In any event, in order for the evidence that is discovered in the event of a search, the stipulations listed within the warrant must be carried out within the boundaries of the law. Otherwise, all the evidence found can be tossed out.
There must be enough probable cause present in order to merit the issuance of a search warrant by a judge. The judge must be a neutral party in the situation that encompasses the action of the search warrant.
Reasons that justify a search warrant can be situations such as:
- Probable possession of stolen articles
- Probable involvement in criminal activities such as sales of illegal drugs
- Probable possession of material that depicts the abuse of children
When a search warrant is created it includes specific details of who is to be searched and where the police can search when they execute the warrant. If the police fail to search the correct individual or search outside of the boundaries listed in the warrant the search can be deemed illegal and a savvy lawyer will be able to help the defendant have any evidence found suppressed in court.
Arrest Warrants in Delaware
There are a couple of different ways that a law enforcement agency can request a judge to issue an arrest warrant.
- Directly request the judge
- File charges with the DA
Officers may ask a judge to issue a warrant for the arrest of an individual without official charges filed in the event that a weekend or a holiday is coming up. Since the courts do not operate on weekends and holidays the police have an option to contact a judge personally and ask them to issue a warrant on the grounds of probable cause.
In most cases, an arrest warrant is issued after the district attorney officially files charges against an individual. Once there are charges against a person the DA will bring the file to the judge and request an arrest warrant.
Once an arrest warrant is signed into action, any law enforcement officer can legally arrest and detain the person named in the warrant without question.
Arrest warrants are not necessary in the state of Delaware if an individual is:
- Witnessed in the action of criminal activity by the police
- Witnessed in the action of criminal activity by a citizen the calls police

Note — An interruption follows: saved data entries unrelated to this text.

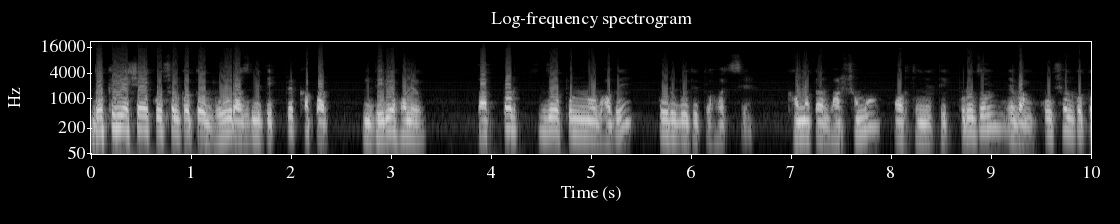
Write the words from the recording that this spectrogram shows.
দক্ষিণ এশিয়ায় কৌশলগত ভূ রাজনৈতিক প্রেক্ষাপট ধীরে হলেও তাৎপর্যপূর্ণভাবে পরিবর্তিত হচ্ছে। ক্ষমতার ভারসাম্য, অর্থনৈতিক প্রয়োজন এবং কৌশলগত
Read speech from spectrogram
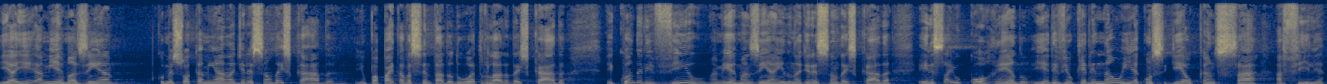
E aí a minha irmãzinha começou a caminhar na direção da escada. E o papai estava sentado do outro lado da escada. E quando ele viu a minha irmãzinha indo na direção da escada, ele saiu correndo e ele viu que ele não ia conseguir alcançar a filha.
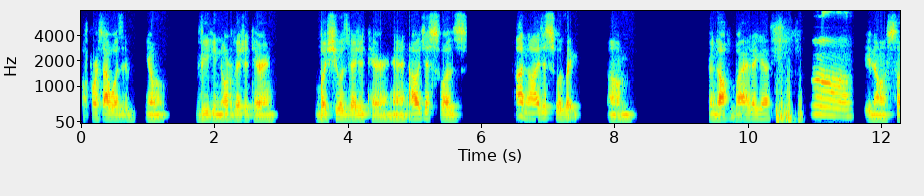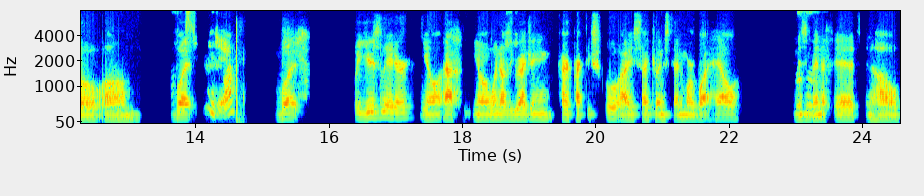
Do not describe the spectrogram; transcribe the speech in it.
of course, I wasn't, you know, vegan nor vegetarian, but she was vegetarian, and I just was, I don't know, I just was like, um, turned off by it, I guess, Hmm. you know. So, um, That but strange, yeah. but but years later, you know, after you know, when I was graduating chiropractic school, I started to understand more about health and its Mhm. benefits and how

- In the vicinity of a crime scene where police find probable cause for arrest
Arrest warrants do not expire after a certain amount of time, they stay active until the subject is brought to justice, they die, or the judge purposefully signs the warrant off.

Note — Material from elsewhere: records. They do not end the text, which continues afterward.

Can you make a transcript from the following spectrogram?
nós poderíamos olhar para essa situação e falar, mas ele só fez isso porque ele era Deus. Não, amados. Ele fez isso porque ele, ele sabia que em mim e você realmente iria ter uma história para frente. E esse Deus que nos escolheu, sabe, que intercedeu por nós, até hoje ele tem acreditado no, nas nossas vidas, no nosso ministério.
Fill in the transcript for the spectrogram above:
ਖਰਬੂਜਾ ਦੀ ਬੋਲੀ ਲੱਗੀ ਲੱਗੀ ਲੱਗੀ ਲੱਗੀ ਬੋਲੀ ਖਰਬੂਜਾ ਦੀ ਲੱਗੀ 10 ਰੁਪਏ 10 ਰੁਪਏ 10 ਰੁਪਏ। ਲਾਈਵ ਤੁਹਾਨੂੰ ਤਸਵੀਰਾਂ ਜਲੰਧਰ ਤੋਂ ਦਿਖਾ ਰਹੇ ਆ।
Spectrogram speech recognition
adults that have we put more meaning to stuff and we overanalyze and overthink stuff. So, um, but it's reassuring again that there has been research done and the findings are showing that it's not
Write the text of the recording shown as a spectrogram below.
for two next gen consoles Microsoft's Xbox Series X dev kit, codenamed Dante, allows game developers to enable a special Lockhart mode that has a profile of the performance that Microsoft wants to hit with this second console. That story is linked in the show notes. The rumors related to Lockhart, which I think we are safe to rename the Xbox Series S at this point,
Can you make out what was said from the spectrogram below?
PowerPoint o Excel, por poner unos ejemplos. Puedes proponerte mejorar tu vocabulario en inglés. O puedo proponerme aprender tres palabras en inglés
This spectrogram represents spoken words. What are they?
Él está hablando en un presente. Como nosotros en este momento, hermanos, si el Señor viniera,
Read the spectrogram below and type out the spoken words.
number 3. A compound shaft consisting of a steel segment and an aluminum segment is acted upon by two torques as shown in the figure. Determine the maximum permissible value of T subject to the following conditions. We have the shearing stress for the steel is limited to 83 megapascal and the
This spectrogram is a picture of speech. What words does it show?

Bench Warrants in Delaware
A judge will sign a bench warrant into action directly from the bench in the courtroom. When a person has a bench warrant filed against them it is because they failed to meet a direct order from the court.
The main reasons why people have bench warrants are:
- Because they failed to show up at a court hearing on a specific day
- Because they did not pay a fine on time
- Because they did not show up for a court sentence
A bench warrant is much like an arrest warrant because it gives police permission to arrest and detain the person named in a warrant. However, when a bench warrant is issued it is due to a court case that is already in progress. An arrest warrant is issued because the person named in it is wanted to face charges in the court system.
Regular Warrant Searches Will Provide Knowledge
We mentioned above that when the court issues a warrant it is between the court officials and the law enforcement officials. The person named on the warrant is not included in the planning of the warrant. What this means is that a person can have an outstanding warrant and not know that it even exists. Conducting a comprehensive warrant search will provide you with information that could save you from an embarrassing arrest with a trip to jail. The Internet has given people a useful tool in the aid of knowledge. Use it.
***Regardless of which state you live in it is always wise to contact an attorney for any questions that you may have when it comes to warrant laws or any other legal concerns. The content found on this website is only for informational purposes and is not to be mistaken for legal advice.